Dr. Anca Melintescu Atmosphere – land interaction
Dr. Bogdan Zorila Instrumentation specialist and software developer
Dr. Andrei Neacsu Code developer for data processing
M.Sc. Ana Matei Data processing
“Horia Hulubei” National Institute for Physics and Nuclear Engineering (IFIN-HH) is one of the most important public R&D organizations in Romania.
IFIN-HH is about 3 km away from Bucharest border, is situated in the middle of a forest and surrounded by agricultural land and peri-urban areas.
The radioactive products of very low activity are emitted from stacks of 40 m height and the effective source height is between 44 and 55 m.
The meteorological tower has the highest measurement level at 60 m and the intermediate measurement level at 30 m.
Due to restrictions in national regulation, the meteorological tower was build on IFIN-HH property, nearby a forest and surrounded by buildings.
The Tower was built beetween 1994 and 1996 with contribution from the Romanian Government and IAEA Vienna (providing meteorological sensors).
The tower is located nearby building 33 on the IFIN-HH area.
The minimum distance to forest border is 360 m (West direction) and the maximum is 1240 (East direction). The heights of the obstacles around the meteorological tower are about 12-15 m. This is a situation of non-uniform roughness and the wind profile is strongly disturbed.
The classic approaches in the literature do not allow a robust assessment of the atmospheric stability in such conditions.
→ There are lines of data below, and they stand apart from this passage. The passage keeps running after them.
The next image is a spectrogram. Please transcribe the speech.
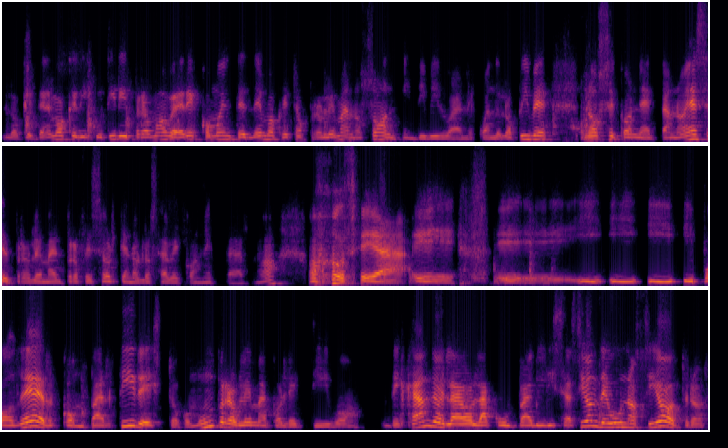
lo que tenemos que discutir y promover es cómo entendemos que estos problemas no son individuales. Cuando los pibes no se conectan, no es el problema del profesor que no lo sabe conectar, ¿no? O sea, eh, eh, y, y poder compartir esto como un problema colectivo, dejando de lado la culpabilización de unos y otros,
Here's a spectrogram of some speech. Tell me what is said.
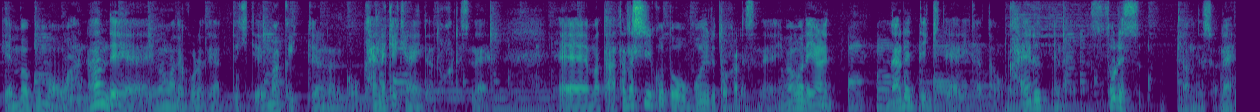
現場部門は何で今までこれでやってきてうまくいってるのにこう変えなきゃいけないんだとかですね、え、また新しいことを覚えるとかですね今までやれ慣れてきたやり方を変えるっていうのはストレスなんですよね。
Consequently, the research studies dedicated to nuclear meteorology must be carried out for urban and sub-urban areas.
The meteorological tower worked with 2-3 levels of measurements in 1998-2000, with 7200 hours of good performance.
During the time when the met tower worked on-line in real time, it provided useful information for decision support system in case of nuclear emergency (EU RODOS project).
After a period of financial constraints, the tower was refurbished in 2007 and restarted its operation at the end of 2008.
Using the resources provided by an international project, RADO (Romanian Atmospheric 3D Observatory), financed by the Innovation Norway, various upgrades were done (ceilometer, net radiation sensor, sonic anemometer, infrared gas analyzer, radon monitor). Afterwards, National Agency for Scientific Research provided the financial resources for the next on going upgrades (the present weather sensors, high precision and robust sensors for temperature, humidity and wind, as well as fast sensors for eddy covariance).
Finally, the system must assure all the surface information needed in nuclear safety.